Addition of one week of postpartum treatment with tenofovir and emtricitabine to single dose nevirapine given at childbirth was safe and prevented the emergence of nevirapine resistance in mothers, according to the findings of a small pilot study presented this week at the Fifteenth Conference on Retroviruses and Opportunistic Infections in Boston.
Although tenofovir and emtricitabine are widely used in adult treatment, their safety and effectiveness in the prevention of mother to child transmission have not been tested.
Tenofovir and emtricitabine are associated with a low rate of toxicity in adults, are dosed once daily in a single tablet and have a long half-life, meaning that high drug levels can be maintained for long periods. These qualities make the drugs an attractive potential back-up for single-dose nevirapine, which frequently induces resistance when given as a single dose, potentially compromising future treatment options for both mother and infant.
The ANRS (National Agency for AIDS Research) decided to investigate the safety and efficacy of tenofovir (TDF) and emtricitabine (FTC) given together for PMTCT.
TEmAA ANRS 12109 (Tenofovir-Emtricitabine for PMTCT in Africa and Asia), a phase II open-label clinical trial, enrolled 38 HIV-infected women from sites in the Ivory Coast, Cambodia, and South Africa. The median age of participants was 27, median CD4 count was 450 cells/mm3, and median HIV-1 RNA was 4.1 log10 copies/mL.
All women received zidovudine (ZDV) from the time of enrolment (~28 to 38 weeks gestation) until the onset of labour. At that time, sd-NVP was given as well as two tablets of TDF/FTC (Truvada). Following delivery, TDF/FTC was given as one tablet once daily, for a week. Infants were given sd-NVP syrup on day 1 and ZDV syrup for 7 days.
Study outcomes were TDF/FTC safety, PK, frequency of viral resistance, maternal viral load, and estimation of transmission rate in the mother-infant pairs.
Grades 3/4 adverse events occurred in 24% of the women (9/38) and these included anaemia and leucopenia.

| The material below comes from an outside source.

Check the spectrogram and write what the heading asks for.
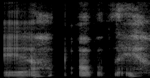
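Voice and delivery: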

There were 39 live births (1 set of twins). Nine infants (23%) suffered clinically adverse events; four of whom died (meningitis, gastroenteritis, intestinal obstruction, and severe idiopathic encephalopathy).
Maternal viral load dropped nearly one log at 2 days postpartum, but returned to baseline at 4 weeks. Plasma HIV-1 RNA was detected in two of the 39 infants at 3 days and was confirmed at 4 weeks postpartum. Both infections occurred in utero

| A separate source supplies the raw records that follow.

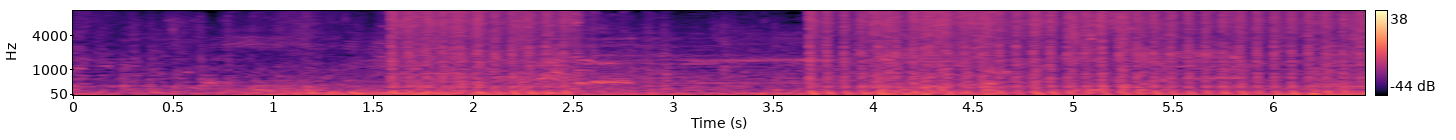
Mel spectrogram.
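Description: Rapid automatic rifle gunfire from the video game Far Cry 6, loud bursts that fill nearly the whole stretch with a short lull in the middle, and no talking over it.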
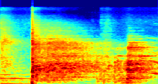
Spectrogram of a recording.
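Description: A single sharp thud about half a second in, as the loaded barbell's bumper plates set down on the wooden platform between deadlift reps, with background music playing.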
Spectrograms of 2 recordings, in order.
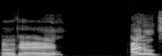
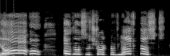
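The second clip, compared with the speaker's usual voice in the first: very high, louder, pearl-clutching mock voice; mocking Kelly; 5 dB louder than usual. Commentator parodying Kelly's anti-left video, high pearl-clutching mock. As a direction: clutch your pearls in a falsetto. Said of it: "Went full Joe McCarthy".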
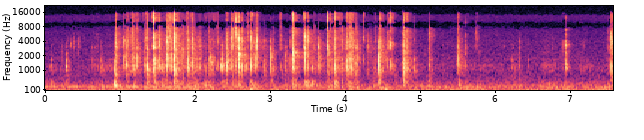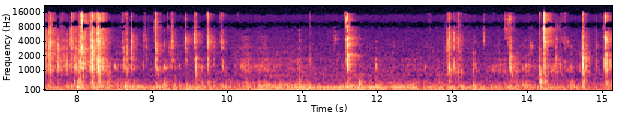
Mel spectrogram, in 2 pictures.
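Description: Close-up chewing of a Gushers gummy fruit snack: wet clicking mouth sounds coming in short flurries with quieter pauses between.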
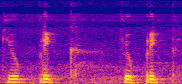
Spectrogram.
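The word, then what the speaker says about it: cupric: तो ज़्यादा वाला जो होगा उसका लास्ट में प्रोनाउंसिएशन ईक आएगा, ईक बोलकर देख सकते हैं। क्यूप्रिक लास्ट में ईक आ रहा है।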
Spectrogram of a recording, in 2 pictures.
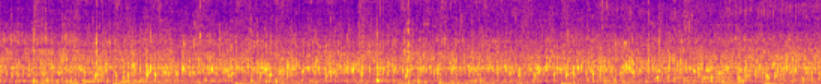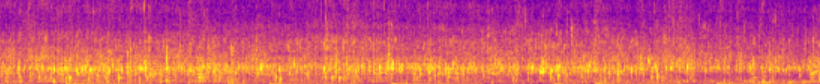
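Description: Chicken kebab patties shallow-frying in hot oil in a pan, sizzling and crackling steadily.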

There were no findings of genotypic viral resistance to ZDV, NVP, FTC, or TDF in mothers or infants. The investigators concluded that this combination is well-tolerated in women and newborns and that 7 days of postpartum therapy appeared to avoid NVP-resistance mutations and effectively suppress viral replication. No intrapartum HIV transmission was reported.
In a tenofovir PK substudy, investigators found that 2 tablets of TDF/FTC given at the initiation of labour and thereafter at the normal once-daily dose for 7 days produced TDF concentrations similar to those of non-pregnant, HIV-infected individuals taking the normal dose of TDF 300mg and FTC 200 mg daily.

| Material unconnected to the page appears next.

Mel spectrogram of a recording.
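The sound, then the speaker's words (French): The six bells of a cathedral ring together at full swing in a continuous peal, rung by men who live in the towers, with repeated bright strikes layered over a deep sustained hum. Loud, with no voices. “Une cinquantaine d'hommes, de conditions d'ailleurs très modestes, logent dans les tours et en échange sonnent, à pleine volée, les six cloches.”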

Absorption of TDF was faster and greater in those women who had a caesarean section. TDF had good placental transfer and neonatal plasma half-life was just over 8 hours, suggesting low concentration soon after delivery.
Administering TDF 13mg/kg to the infant as soon as possible after birth results in neonatal concentrations comparable to those seen in adults.